▶ _Aim of the task_:
Output should begin at the line holding "The transcript that" and end at the last line of the entries; print those lines verbatim and no others.

━━ Material for this task

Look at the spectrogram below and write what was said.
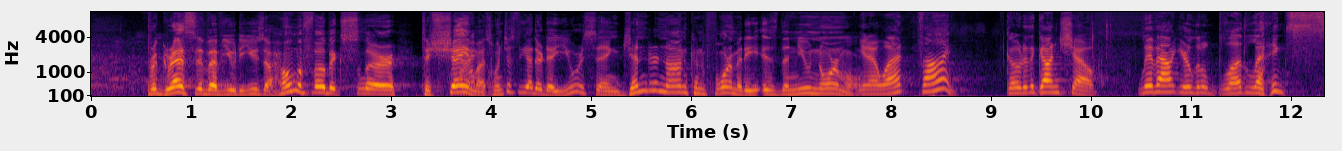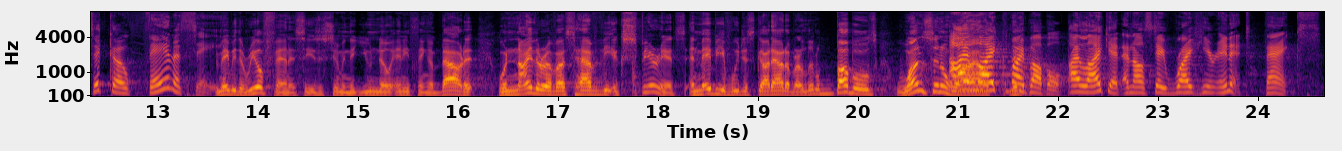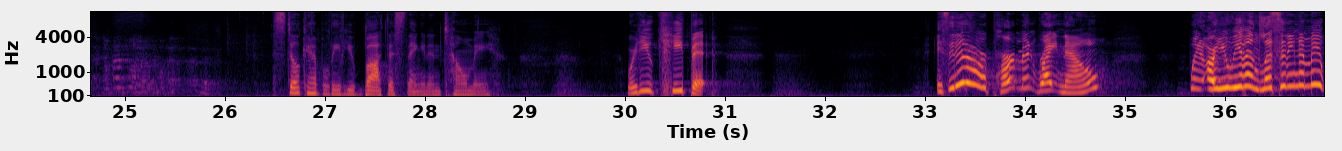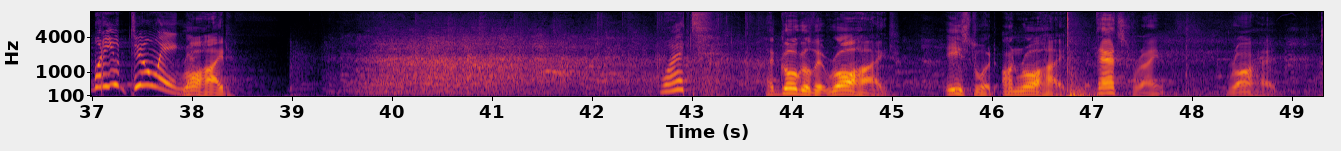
progressive of you to use a homophobic slur to shame us when just the other day you were saying gender nonconformity is the new normal. You know what? Fine. Go to the gun show. Live out your little bloodletting sicko fantasy. Maybe the real fantasy is assuming that you know anything about it when neither of us have the experience. And maybe if we just got out of our little bubbles once in a while. I like my then- bubble. I like it, and I'll stay right here in it. Thanks. Still can't believe you bought this thing and didn't tell me. Where do you keep it? Is it in our apartment right now? Wait, are you even listening to me? What are you doing? Rawhide. What? Uh, I googled it. Rawhide. Eastwood on Rawhide. That's right. Rawhide.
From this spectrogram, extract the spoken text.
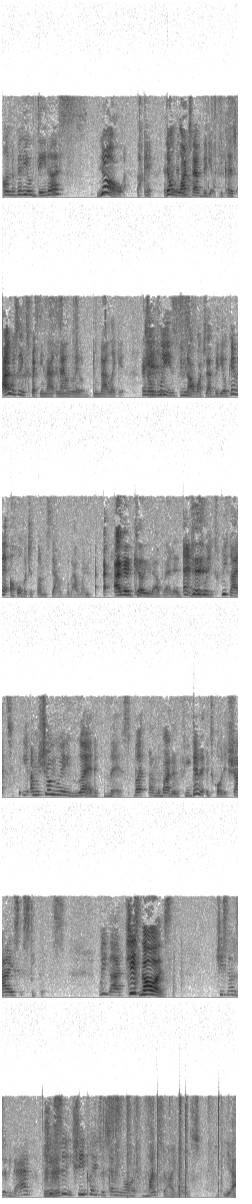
on the video date us, No. Okay. That's don't watch that video because I wasn't expecting that, and I do not like it. So please do not watch that video. Give it a whole bunch of thumbs down for that one. I'm gonna kill you now, Brandon. Anyways, we got. I'm sure you already read this, but on the bottom, if you didn't, it's called Shi's Secrets. We got. she snores. She snows really bad. Mhm. She she plays with seven-year-old Monster High dolls. Yeah.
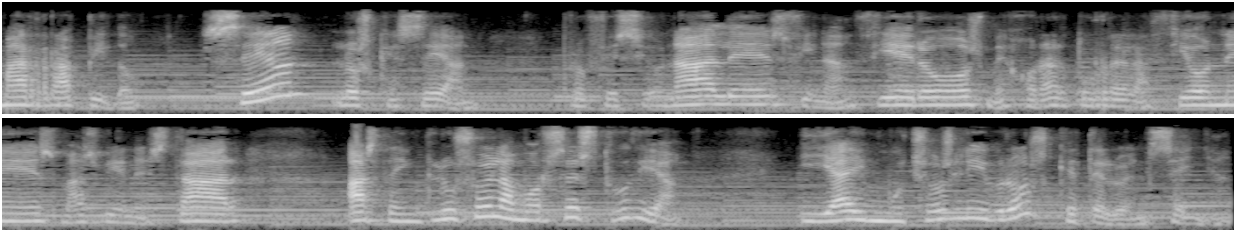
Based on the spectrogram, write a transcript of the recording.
más rápido, sean los que sean, profesionales, financieros, mejorar tus relaciones, más bienestar, hasta incluso el amor se estudia. Y hay muchos libros que te lo enseñan.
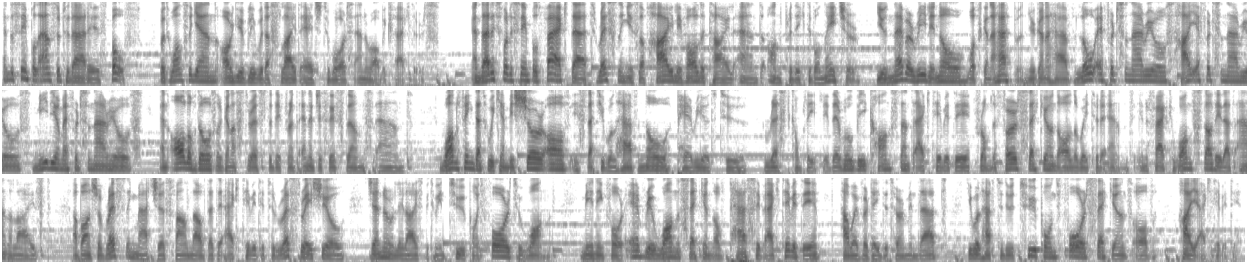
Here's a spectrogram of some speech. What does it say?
And the simple answer to that is both, but once again arguably with a slight edge towards anaerobic factors. And that is for the simple fact that wrestling is of highly volatile and unpredictable nature. You never really know what's gonna happen. You're gonna have low effort scenarios, high effort scenarios, medium effort scenarios, and all of those are gonna stress the different energy systems and one thing that we can be sure of is that you will have no period to rest completely. There will be constant activity from the first second all the way to the end. In fact, one study that analyzed a bunch of wrestling matches found out that the activity to rest ratio generally lies between 2.4 to 1, meaning for every 1 second of passive activity, however they determine that, you will have to do 2.4 seconds of high activity.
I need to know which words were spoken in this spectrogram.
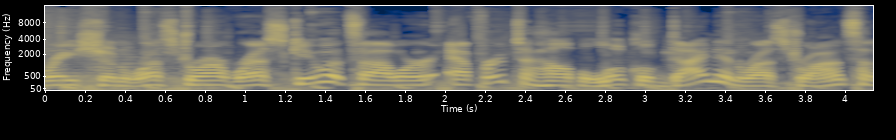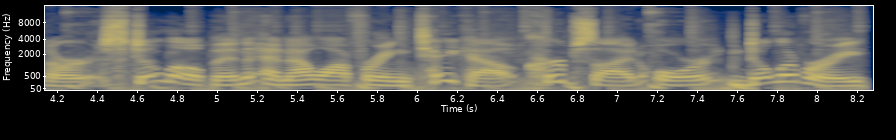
Operation Restaurant Rescue. It's our effort to help local dine in restaurants that are still open and now offering takeout, curbside, or delivery.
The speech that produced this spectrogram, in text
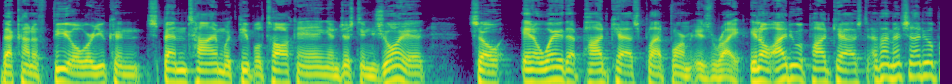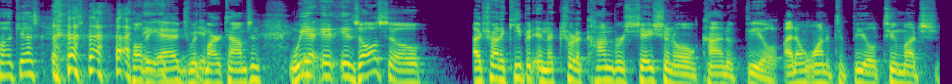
that kind of feel where you can spend time with people talking and just enjoy it. So, in a way, that podcast platform is right. You know, I do a podcast. Have I mentioned I do a podcast called The Edge with Mark Thompson? We it is also. I try to keep it in a sort of conversational kind of feel. I don't want it to feel too much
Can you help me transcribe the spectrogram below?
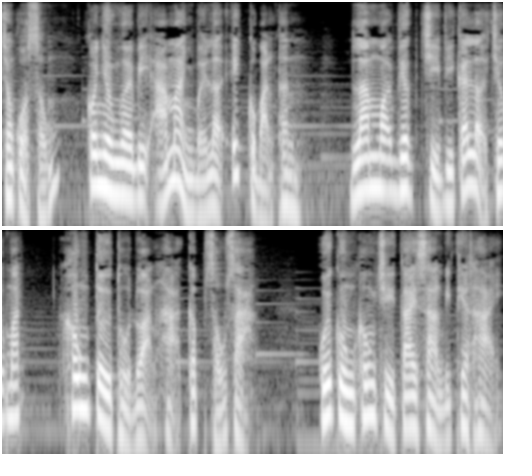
Trong cuộc sống, có nhiều người bị ám ảnh bởi lợi ích của bản thân, làm mọi việc chỉ vì cái lợi trước mắt, không từ thủ đoạn hạ cấp xấu xa. Cuối cùng không chỉ tài sản bị thiệt hại,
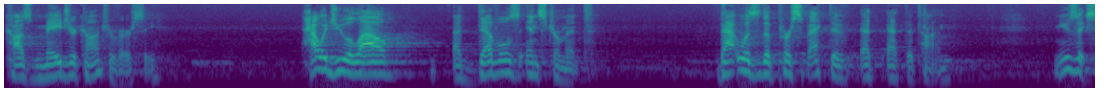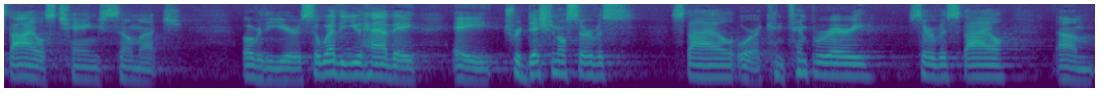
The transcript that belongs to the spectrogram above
Caused major controversy. How would you allow a devil's instrument that was the perspective at, at the time. Music styles change so much over the years. So, whether you have a, a traditional service style or a contemporary service style, um,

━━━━

▶ _Answer to the problem_:
The transcript that belongs to the spectrogram above
Caused major controversy. How would you allow a devil's instrument that was the perspective at, at the time. Music styles change so much over the years. So, whether you have a, a traditional service style or a contemporary service style, um,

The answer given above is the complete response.